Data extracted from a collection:
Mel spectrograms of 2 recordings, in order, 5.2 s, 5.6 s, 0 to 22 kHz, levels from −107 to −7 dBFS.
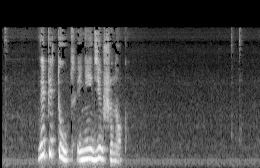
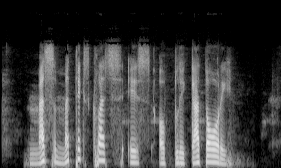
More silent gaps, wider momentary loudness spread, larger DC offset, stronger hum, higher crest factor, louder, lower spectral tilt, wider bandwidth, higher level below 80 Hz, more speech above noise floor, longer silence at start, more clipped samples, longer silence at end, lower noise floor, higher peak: neither; about the same, 12 LU vs 14 LU; neither; neither; second, 16 dB vs 24 dB; first, -14 LUFS vs -25 LUFS; about the same, -5.5 dB/octave vs -5 dB/octave; first, 11.5 kHz vs 7.8 kHz; second, -58 dBFS vs -52 dBFS; about the same, 45 dB vs 42 dB; first, 0.75 s vs 0.6 s; neither; first, 2.8 s vs 1 s; second, -58 dBFS vs -67 dBFS; about the same, -2 dBFS vs -2 dBFS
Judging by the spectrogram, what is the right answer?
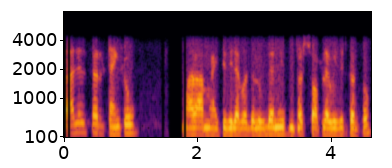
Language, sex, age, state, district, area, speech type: Marathi, male, 18-30, Maharashtra, Thane, urban, conversation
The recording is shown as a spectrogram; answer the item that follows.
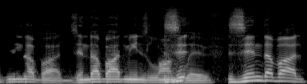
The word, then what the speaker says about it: Zindabad: At least Pakistan's how do you say it? Zinzabad? It's called Zindabad.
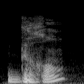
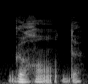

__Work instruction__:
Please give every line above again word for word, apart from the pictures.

__Your solution__:
Mel spectrograms of 2 recordings, in order, 5.2 s, 5.6 s, 0 to 22 kHz, levels from −107 to −7 dBFS.
More silent gaps, wider momentary loudness spread, larger DC offset, stronger hum, higher crest factor, louder, lower spectral tilt, wider bandwidth, higher level below 80 Hz, more speech above noise floor, longer silence at start, more clipped samples, longer silence at end, lower noise floor, higher peak: neither; about the same, 12 LU vs 14 LU; neither; neither; second, 16 dB vs 24 dB; first, -14 LUFS vs -25 LUFS; about the same, -5.5 dB/octave vs -5 dB/octave; first, 11.5 kHz vs 7.8 kHz; second, -58 dBFS vs -52 dBFS; about the same, 45 dB vs 42 dB; first, 0.75 s vs 0.6 s; neither; first, 2.8 s vs 1 s; second, -58 dBFS vs -67 dBFS; about the same, -2 dBFS vs -2 dBFS
Judging by the spectrogram, what is the right answer?
Language, sex, age, state, district, area, speech type: Marathi, male, 18-30, Maharashtra, Thane, urban, conversation
The recording is shown as a spectrogram; answer the item that follows.
The word, then what the speaker says about it: Zindabad: At least Pakistan's how do you say it? Zinzabad? It's called Zindabad.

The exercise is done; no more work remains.